Entries provided
-- Opening Marker --
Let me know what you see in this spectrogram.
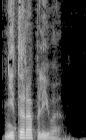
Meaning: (adverb) leisurely, in an unhurried manner; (adjective) short neuter singular of неторопли́вый (netoroplívyj)
- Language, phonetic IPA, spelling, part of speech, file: Russian, [nʲɪtərɐˈplʲivə], неторопливо, adverb / adjective, Ru-неторопливо.ogg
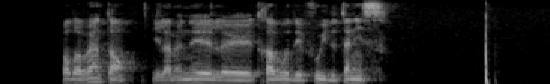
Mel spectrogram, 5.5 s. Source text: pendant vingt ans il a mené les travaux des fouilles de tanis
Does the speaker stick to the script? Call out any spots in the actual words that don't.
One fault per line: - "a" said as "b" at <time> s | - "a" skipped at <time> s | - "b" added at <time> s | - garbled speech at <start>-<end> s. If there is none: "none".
none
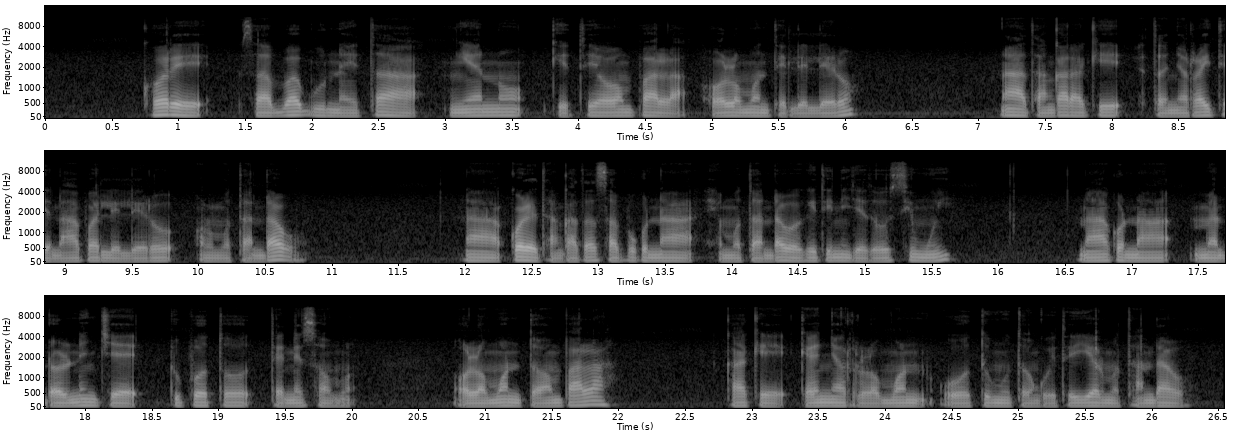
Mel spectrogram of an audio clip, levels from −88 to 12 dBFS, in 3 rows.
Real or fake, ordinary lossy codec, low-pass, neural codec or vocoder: real; none; 10.8 kHz; none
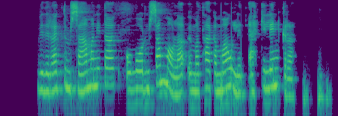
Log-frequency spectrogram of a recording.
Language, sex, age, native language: Icelandic, male, 40-49, Icelandic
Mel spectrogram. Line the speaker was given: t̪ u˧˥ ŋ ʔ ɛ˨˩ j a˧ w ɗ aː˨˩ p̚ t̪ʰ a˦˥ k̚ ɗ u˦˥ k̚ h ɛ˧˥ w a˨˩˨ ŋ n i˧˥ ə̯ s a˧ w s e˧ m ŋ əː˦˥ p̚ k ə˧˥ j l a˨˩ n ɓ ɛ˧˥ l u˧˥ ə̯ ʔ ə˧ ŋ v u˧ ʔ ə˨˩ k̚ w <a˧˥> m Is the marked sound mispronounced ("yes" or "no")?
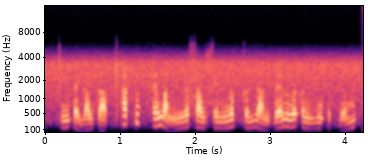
yes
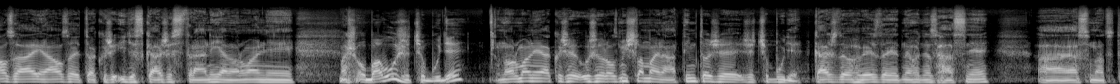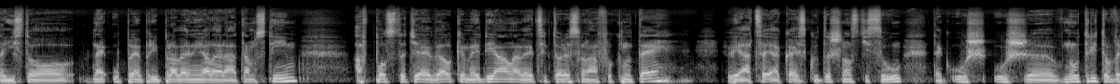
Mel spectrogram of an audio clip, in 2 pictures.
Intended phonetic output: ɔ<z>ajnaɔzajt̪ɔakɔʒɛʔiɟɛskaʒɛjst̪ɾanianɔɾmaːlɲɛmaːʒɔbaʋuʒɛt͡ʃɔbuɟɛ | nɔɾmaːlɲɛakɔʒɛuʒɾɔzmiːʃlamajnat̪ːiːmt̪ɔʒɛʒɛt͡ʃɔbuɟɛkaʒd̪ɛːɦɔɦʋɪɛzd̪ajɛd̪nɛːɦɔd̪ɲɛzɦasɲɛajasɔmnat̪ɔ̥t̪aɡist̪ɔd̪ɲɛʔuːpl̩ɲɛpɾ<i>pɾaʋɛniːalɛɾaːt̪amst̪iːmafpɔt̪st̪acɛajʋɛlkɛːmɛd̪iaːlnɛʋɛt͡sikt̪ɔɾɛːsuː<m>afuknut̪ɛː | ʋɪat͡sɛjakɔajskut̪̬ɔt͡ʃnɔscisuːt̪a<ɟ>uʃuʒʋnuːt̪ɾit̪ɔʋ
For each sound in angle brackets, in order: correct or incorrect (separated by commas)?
correct, correct, incorrect, incorrect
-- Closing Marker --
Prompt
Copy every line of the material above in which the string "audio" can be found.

Result of this task
Mel spectrogram of an audio clip, levels from −88 to 12 dBFS, in 3 rows.
Mel spectrogram of an audio clip, in 2 pictures.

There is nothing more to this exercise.